Legislators and spending interests were positively giddy when the May revenue-estimating conference showed that they would have more money to spend than expected. But a little-reported event in June should dash that feeling: underfunded school pensions, which are constitutional promises of taxpayer dollars, grew far more than the increase in state revenue.
In just the past five years, unfunded liabilities in the Michigan Public School Employees Retirement System more than doubled from $12 billion to $24.3 billion. That includes a $1.9 billion increase in just the last year.
What’s driving this underfunding problem is no secret. The state’s investments have not performed as well as the state assumed.
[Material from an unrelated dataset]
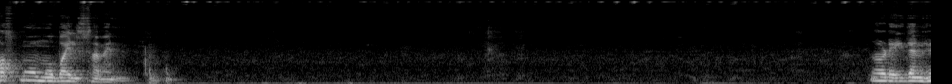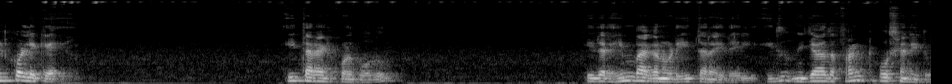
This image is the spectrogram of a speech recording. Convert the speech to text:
Osmo mobile seven ನೋಡಿ, ಇದನ್ನು ಹಿಡ್ಕೊಳ್ಳಿಕ್ಕೆ ಈ ಥರ ಹಿಡ್ಕೊಳ್ಬೋದು. ಇದರ ಹಿಂಭಾಗ ನೋಡಿ, ಈ ಥರ ಇದೆ ಇಲ್ಲಿ. ಇದು ನಿಜವಾದ ಫ್ರಂಟ್ ಪೋರ್ಷನ್ ಇದು.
The total amount of payroll in the system, another key funding assumption, has not grown according to state projections either.
People following Michigan policy may remember that the state passed substantial reforms to MPSERS last year. As a positive, the reforms closed defined-benefit contributions for retiree health care, something that few employees in the private-sector receive. Yet the state did nothing to prevent itself from racking up unfunded liabilities for pension benefits. Clamping down on benefits of employees doesn’t help if you continue to underfund the benefits earned.
Legislators instead commissioned a study on the issue. But they didn’t ask the authors to answer the right questions. So the study said very little about the possibility of racking up more unfunded liabilities. Those unfunded liabilities are the primary problem of the pension system.
This year’s gimmick is to attempt to mask the level of the problem. The state will be taking $403.8 million directly out of the budget to make pension contributions instead of distributing the money — and what’s worse for the budget, school districts are required to make larger employer contributions, which policymakers are paying to the tune of $100 million. Unfortunately for future retirees, this money doesn’t even come close to covering the cost, and those shifted funds would have been spent on schools and education. They’re a distraction in lieu of trustworthy retirement funding.
Those contribution rates are substantial. In the upcoming year, most pension payments will cost 22.9 percent of payroll, with 87 percent of that contribution going to pay for the costs of catching up on underfunded benefits. Including the payments for retiree health care will increase the total to 29.35 percent. All told, for every $10,000 a teacher is paid, the state government and school district send the retirement system $2,935; only $122 goes to fund the benefits that the teacher earned.
The state should never be in this situation. There’s strong constitutional language that was supposed to ensure that the state paid for benefits as they were earned. If the state had used adequate estimates about investment performance, it might have had a chance. But the state has been profligate with its assumptions and now has $24.3 billion in unfunded liabilities — just 61 cents for every dollar earned by the system’s members.
Looking back, legislators may be kicking themselves for not closing the pension system and offering a defined-contribution retirement plan to new hires. This would have at least prevented the state from developing unfunded liabilities for new MPSERS members.
Legislators need to stop their ongoing gimmicks, admit that the system is broken and offer new employees benefits that they have no choice but to properly fund.
James Hohman is assistant director of fiscal policy at the Mackinac Center for Public Policy, a research and educational institute headquartered in Midland, Mich. Permission to reprint in whole or in part is hereby granted, provided that the author and the Center are properly cited.